### Directions
Without the images, repeat every line of the listing exactly.

### Provided data
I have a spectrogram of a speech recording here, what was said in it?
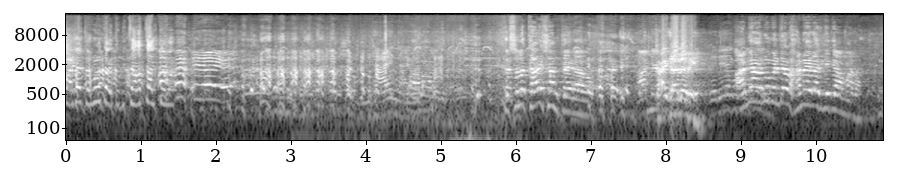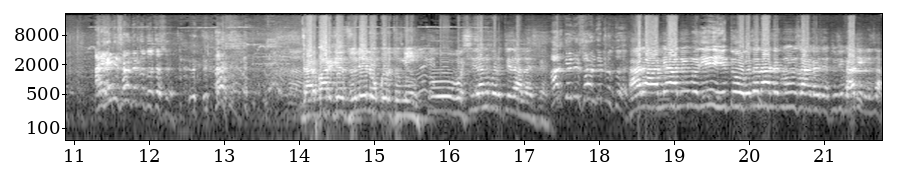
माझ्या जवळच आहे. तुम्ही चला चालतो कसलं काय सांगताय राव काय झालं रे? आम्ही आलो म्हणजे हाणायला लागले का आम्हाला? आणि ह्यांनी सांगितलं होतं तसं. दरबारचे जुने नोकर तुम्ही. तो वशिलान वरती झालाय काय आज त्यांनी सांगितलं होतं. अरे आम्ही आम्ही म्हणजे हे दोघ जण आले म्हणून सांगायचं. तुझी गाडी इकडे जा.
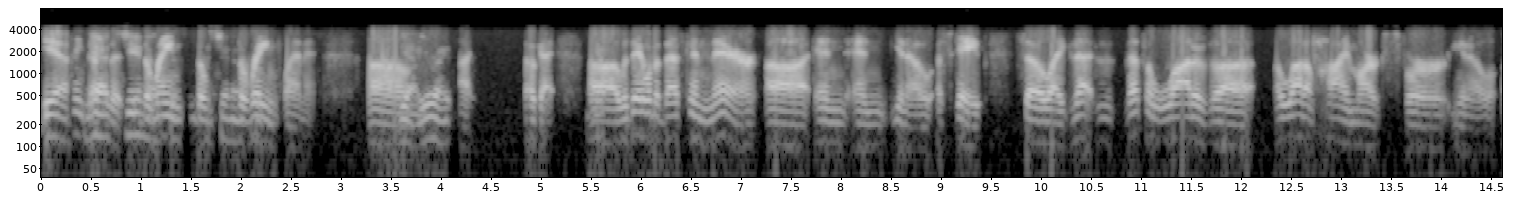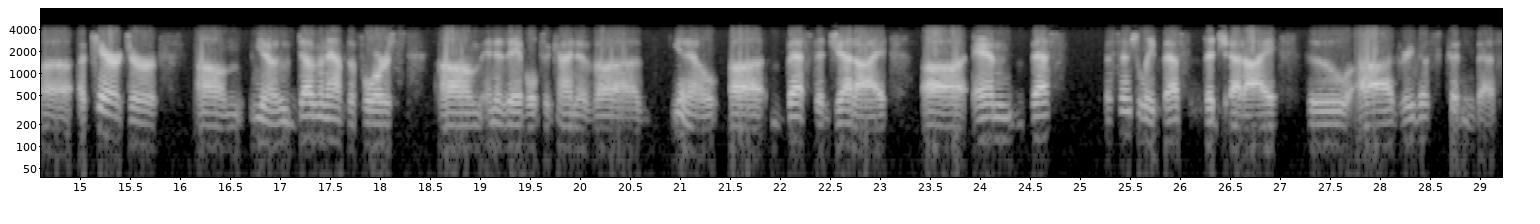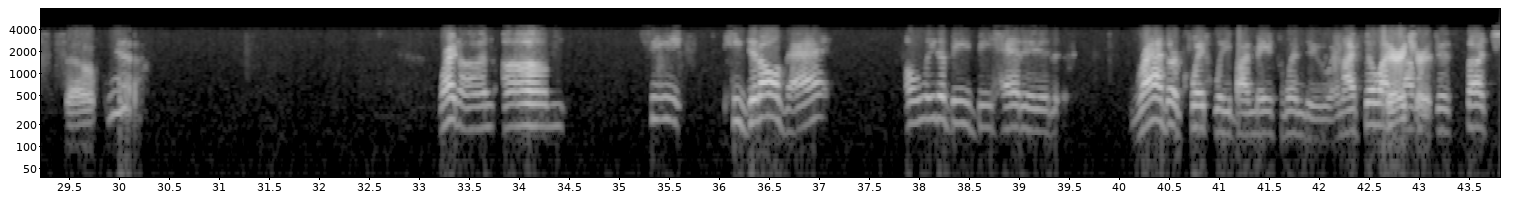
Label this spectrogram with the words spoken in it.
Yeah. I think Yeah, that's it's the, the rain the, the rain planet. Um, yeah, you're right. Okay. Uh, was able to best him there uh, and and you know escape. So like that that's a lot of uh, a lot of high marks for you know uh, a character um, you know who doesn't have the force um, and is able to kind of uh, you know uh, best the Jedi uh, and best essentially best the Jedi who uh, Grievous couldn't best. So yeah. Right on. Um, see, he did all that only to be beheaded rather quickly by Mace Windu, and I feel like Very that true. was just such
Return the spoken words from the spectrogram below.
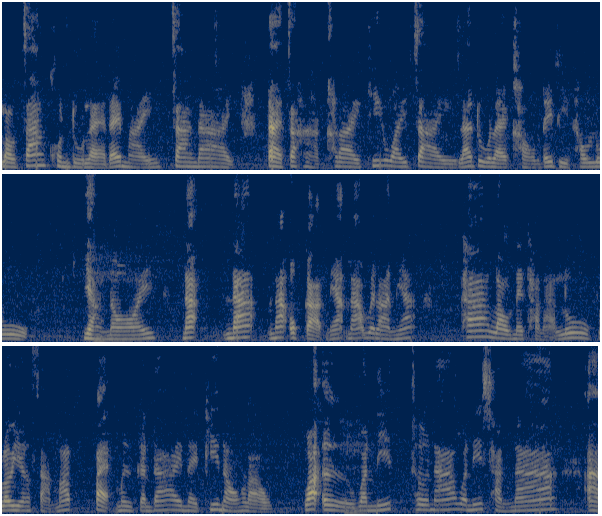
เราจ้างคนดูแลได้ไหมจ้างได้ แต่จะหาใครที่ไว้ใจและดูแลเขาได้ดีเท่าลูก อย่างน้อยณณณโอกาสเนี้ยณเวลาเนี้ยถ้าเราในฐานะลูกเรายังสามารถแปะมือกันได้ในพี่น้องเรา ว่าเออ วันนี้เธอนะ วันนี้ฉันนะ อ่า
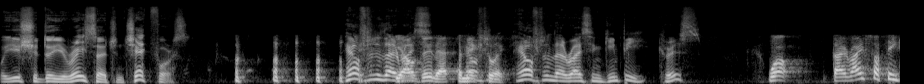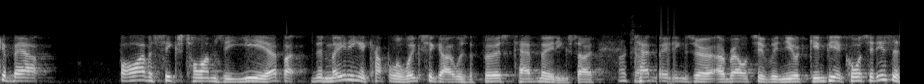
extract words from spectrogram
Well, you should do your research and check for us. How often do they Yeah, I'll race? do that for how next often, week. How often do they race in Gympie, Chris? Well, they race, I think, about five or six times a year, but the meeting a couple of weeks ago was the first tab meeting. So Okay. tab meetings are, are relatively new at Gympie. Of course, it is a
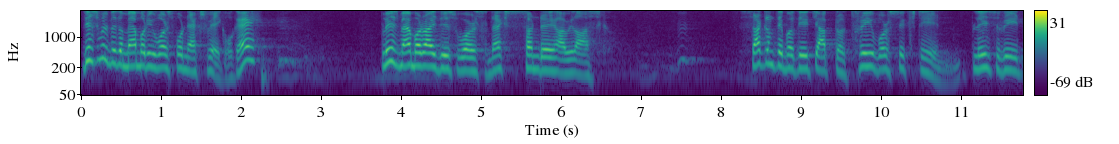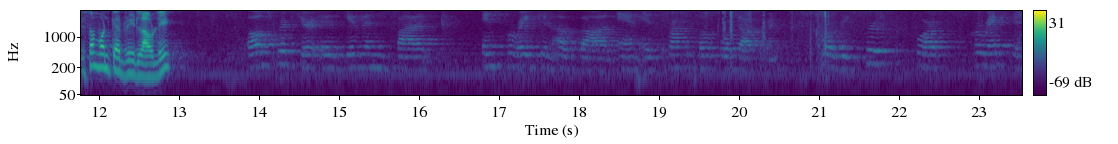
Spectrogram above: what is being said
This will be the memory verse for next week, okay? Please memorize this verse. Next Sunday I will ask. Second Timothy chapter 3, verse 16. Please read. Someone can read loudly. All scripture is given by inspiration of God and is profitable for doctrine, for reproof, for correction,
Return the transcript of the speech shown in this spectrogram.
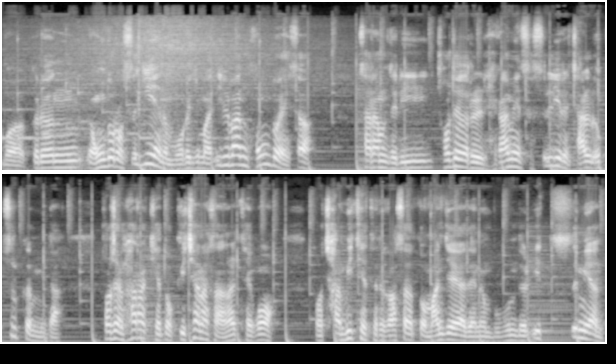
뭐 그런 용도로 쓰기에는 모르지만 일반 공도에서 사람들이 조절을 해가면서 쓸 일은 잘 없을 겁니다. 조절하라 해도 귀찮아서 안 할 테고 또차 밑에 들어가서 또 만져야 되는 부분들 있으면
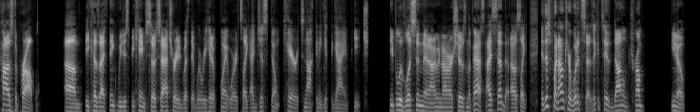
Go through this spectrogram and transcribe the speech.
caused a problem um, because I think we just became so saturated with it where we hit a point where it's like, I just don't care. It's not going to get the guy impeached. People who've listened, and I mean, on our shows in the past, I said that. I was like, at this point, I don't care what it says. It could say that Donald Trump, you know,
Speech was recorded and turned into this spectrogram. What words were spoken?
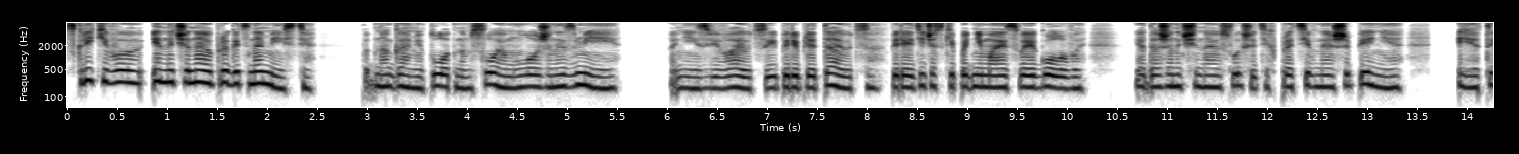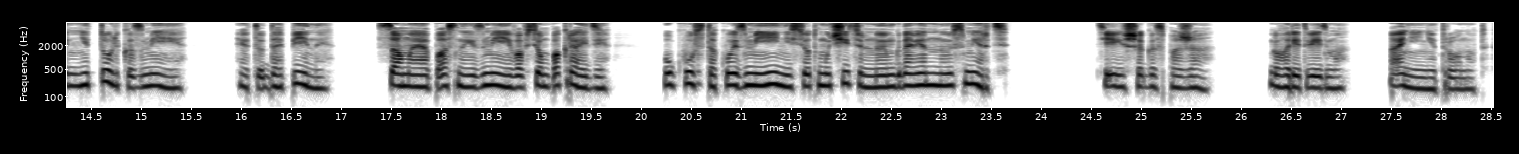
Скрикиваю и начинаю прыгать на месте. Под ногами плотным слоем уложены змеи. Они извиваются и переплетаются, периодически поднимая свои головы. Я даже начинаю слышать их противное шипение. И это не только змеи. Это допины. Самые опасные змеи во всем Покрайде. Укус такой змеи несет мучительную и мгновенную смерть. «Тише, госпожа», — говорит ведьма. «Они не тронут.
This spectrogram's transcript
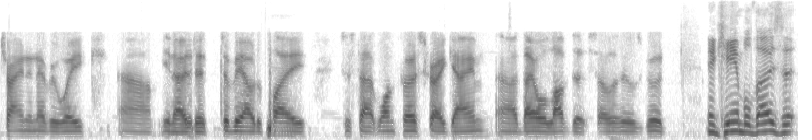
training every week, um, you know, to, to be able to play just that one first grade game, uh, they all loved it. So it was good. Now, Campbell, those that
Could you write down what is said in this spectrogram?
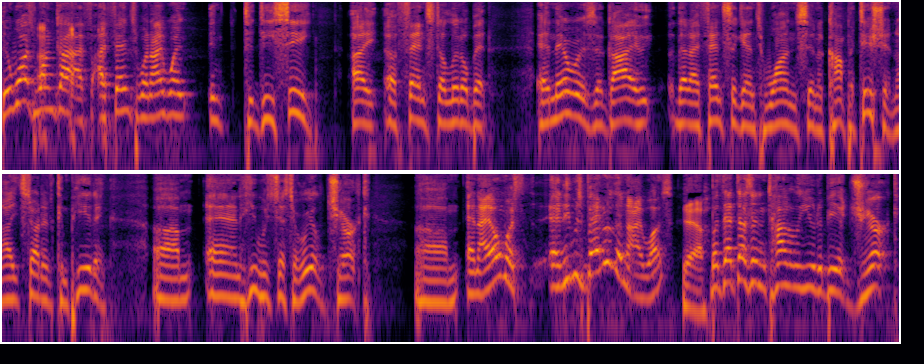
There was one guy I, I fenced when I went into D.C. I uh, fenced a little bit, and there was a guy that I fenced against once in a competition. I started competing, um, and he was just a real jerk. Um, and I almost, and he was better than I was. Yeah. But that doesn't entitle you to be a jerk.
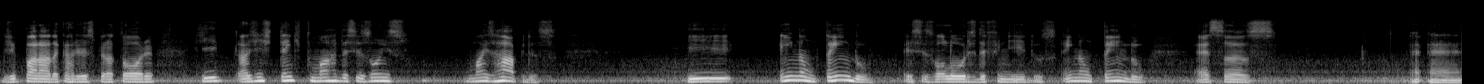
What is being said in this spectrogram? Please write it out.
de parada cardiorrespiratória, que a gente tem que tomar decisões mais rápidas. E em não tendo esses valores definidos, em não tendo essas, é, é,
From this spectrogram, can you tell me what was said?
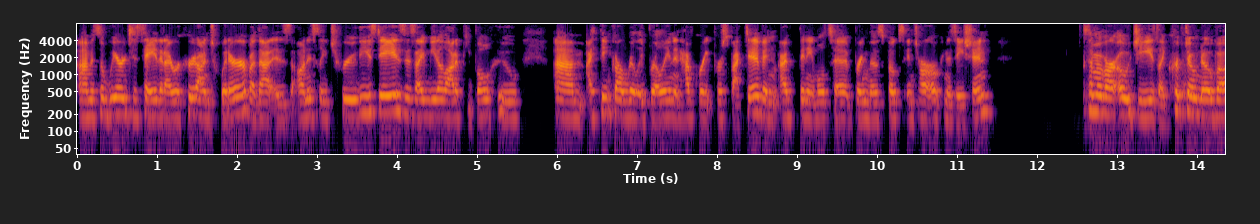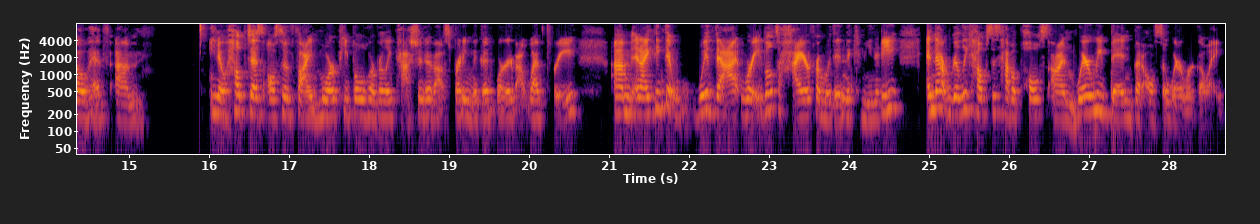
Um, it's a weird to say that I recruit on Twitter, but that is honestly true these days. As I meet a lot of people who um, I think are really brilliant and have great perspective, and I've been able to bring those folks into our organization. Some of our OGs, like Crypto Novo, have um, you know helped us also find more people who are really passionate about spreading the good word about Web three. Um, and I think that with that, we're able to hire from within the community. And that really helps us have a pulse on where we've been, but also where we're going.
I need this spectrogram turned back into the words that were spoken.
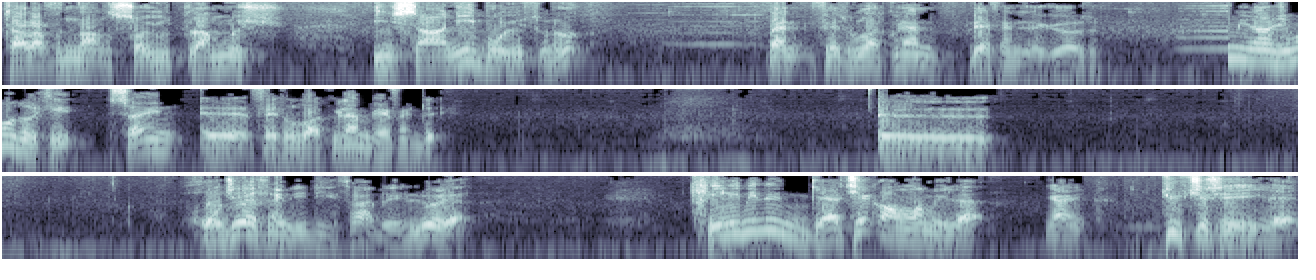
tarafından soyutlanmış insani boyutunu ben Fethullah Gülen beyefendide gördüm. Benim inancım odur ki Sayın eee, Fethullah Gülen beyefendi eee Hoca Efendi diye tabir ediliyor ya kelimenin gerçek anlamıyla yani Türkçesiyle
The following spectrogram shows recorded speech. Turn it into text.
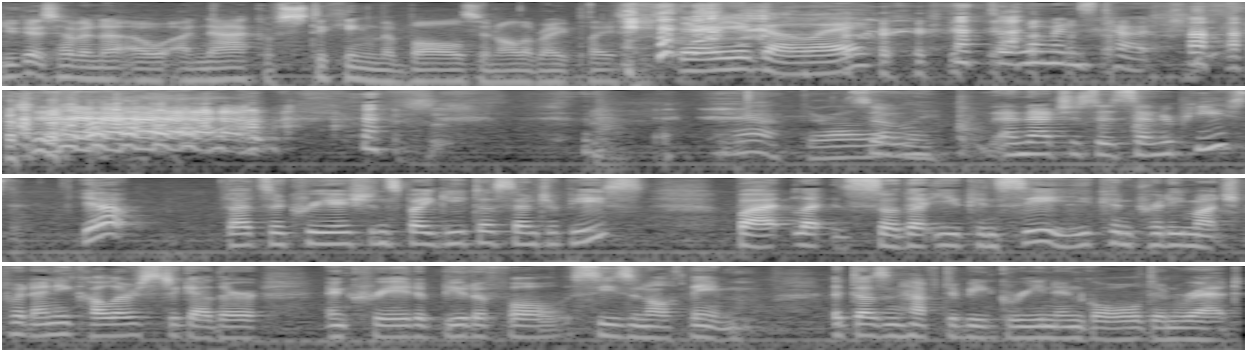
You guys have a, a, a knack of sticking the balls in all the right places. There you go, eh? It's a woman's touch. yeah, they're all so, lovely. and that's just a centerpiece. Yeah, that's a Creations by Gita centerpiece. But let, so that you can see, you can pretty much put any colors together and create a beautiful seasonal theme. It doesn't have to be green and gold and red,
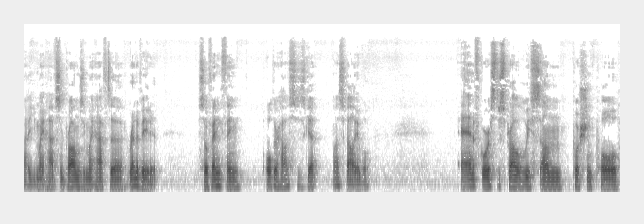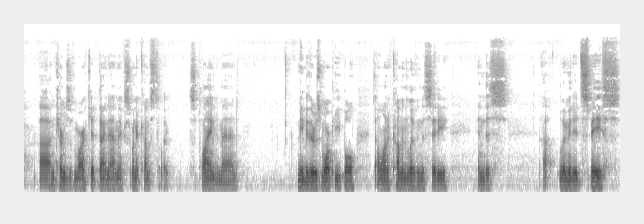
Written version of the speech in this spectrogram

### Your response
I have a spectrogram of a speech recording here, what was said in it?
माझ्या जवळच आहे. तुम्ही चला चालतो कसलं काय सांगताय राव काय झालं रे? आम्ही आलो म्हणजे हाणायला लागले का आम्हाला? आणि ह्यांनी सांगितलं होतं तसं. दरबारचे जुने नोकर तुम्ही. तो वशिलान वरती झालाय काय आज त्यांनी सांगितलं होतं. अरे आम्ही आम्ही म्हणजे हे दोघ जण आले म्हणून सांगायचं. तुझी गाडी इकडे जा.
Label this spectrogram with the words spoken in it.
Yeah. I think Yeah, that's it's the, the rain the, the rain planet. Um, yeah, you're right. Okay. Uh, was able to best him there uh, and and you know escape. So like that that's a lot of uh, a lot of high marks for you know uh, a character um, you know who doesn't have the force um, and is able to kind of uh, you know uh, best the Jedi uh, and best essentially best the Jedi who uh, Grievous couldn't best. So yeah. Right on. Um, see, he did all that only to be beheaded rather quickly by Mace Windu, and I feel like Very that true. was just such
Return the spoken words from the spectrogram below.
เราจ้างคนดูแลได้ไหมจ้างได้ แต่จะหาใครที่ไว้ใจและดูแลเขาได้ดีเท่าลูก อย่างน้อยณณณโอกาสเนี้ยณเวลาเนี้ยถ้าเราในฐานะลูกเรายังสามารถแปะมือกันได้ในพี่น้องเรา ว่าเออ วันนี้เธอนะ วันนี้ฉันนะ อ่า
extract words from spectrogram
Well, you should do your research and check for us. How often do they Yeah, I'll race? do that for how next often, week. How often do they race in Gympie, Chris? Well, they race, I think, about five or six times a year, but the meeting a couple of weeks ago was the first tab meeting. So Okay. tab meetings are, are relatively new at Gympie. Of course, it is a
Spectrogram above: what is being said
This will be the memory verse for next week, okay? Please memorize this verse. Next Sunday I will ask. Second Timothy chapter 3, verse 16. Please read. Someone can read loudly. All scripture is given by inspiration of God and is profitable for doctrine, for reproof, for correction,
Return the transcript of the speech shown in this spectrogram.
뭐 그런 용도로 쓰기에는 모르지만 일반 공도에서 사람들이 조절을 해가면서 쓸 일은 잘 없을 겁니다. 조절하라 해도 귀찮아서 안 할 테고 또차 밑에 들어가서 또 만져야 되는 부분들 있으면
Go through this spectrogram and transcribe the speech.
caused a problem um, because I think we just became so saturated with it where we hit a point where it's like, I just don't care. It's not going to get the guy impeached. People who've listened, and I mean, on our shows in the past, I said that. I was like, at this point, I don't care what it says. It could say that Donald Trump, you know,
Speech was recorded and turned into this spectrogram. What words were spoken?
Скрикиваю и начинаю прыгать на месте. Под ногами плотным слоем уложены змеи. Они извиваются и переплетаются, периодически поднимая свои головы. Я даже начинаю слышать их противное шипение. И это не только змеи. Это допины. Самые опасные змеи во всем Покрайде. Укус такой змеи несет мучительную и мгновенную смерть. «Тише, госпожа», — говорит ведьма. «Они не тронут.
This spectrogram's transcript
training every week, um, you know, to, to be able to play just that one first grade game, uh, they all loved it. So it was good. Now, Campbell, those that
Could you write down what is said in this spectrogram?
There was one guy I, I fenced when I went into D.C. I uh, fenced a little bit, and there was a guy that I fenced against once in a competition. I started competing, um, and he was just a real jerk. Um, and I almost, and he was better than I was. Yeah. But that doesn't entitle you to be a jerk.
What is being said in this spectrogram? Please write it out.
de parada cardiorrespiratória, que a gente tem que tomar decisões mais rápidas. E em não tendo esses valores definidos, em não tendo essas, é, é,
From this spectrogram, can you tell me what was said?
Um, it's a weird to say that I recruit on Twitter, but that is honestly true these days. As I meet a lot of people who um, I think are really brilliant and have great perspective, and I've been able to bring those folks into our organization. Some of our OGs, like Crypto Novo, have um, you know helped us also find more people who are really passionate about spreading the good word about Web three. Um, and I think that with that, we're able to hire from within the community. And that really helps us have a pulse on where we've been, but also where we're going.
I need this spectrogram turned back into the words that were spoken.
tarafından soyutlanmış insani boyutunu ben Fethullah Gülen beyefendide gördüm. Benim inancım odur ki Sayın eee, Fethullah Gülen beyefendi eee Hoca Efendi diye tabir ediliyor ya kelimenin gerçek anlamıyla yani Türkçesiyle
The following spectrogram shows recorded speech. Turn it into text.
You guys have a, a, a knack of sticking the balls in all the right places. There you go, eh? It's a woman's touch. yeah, they're all so, lovely. and that's just a centerpiece. Yeah, that's a Creations by Gita centerpiece. But let, so that you can see, you can pretty much put any colors together and create a beautiful seasonal theme. It doesn't have to be green and gold and red,
Written version of the speech in this spectrogram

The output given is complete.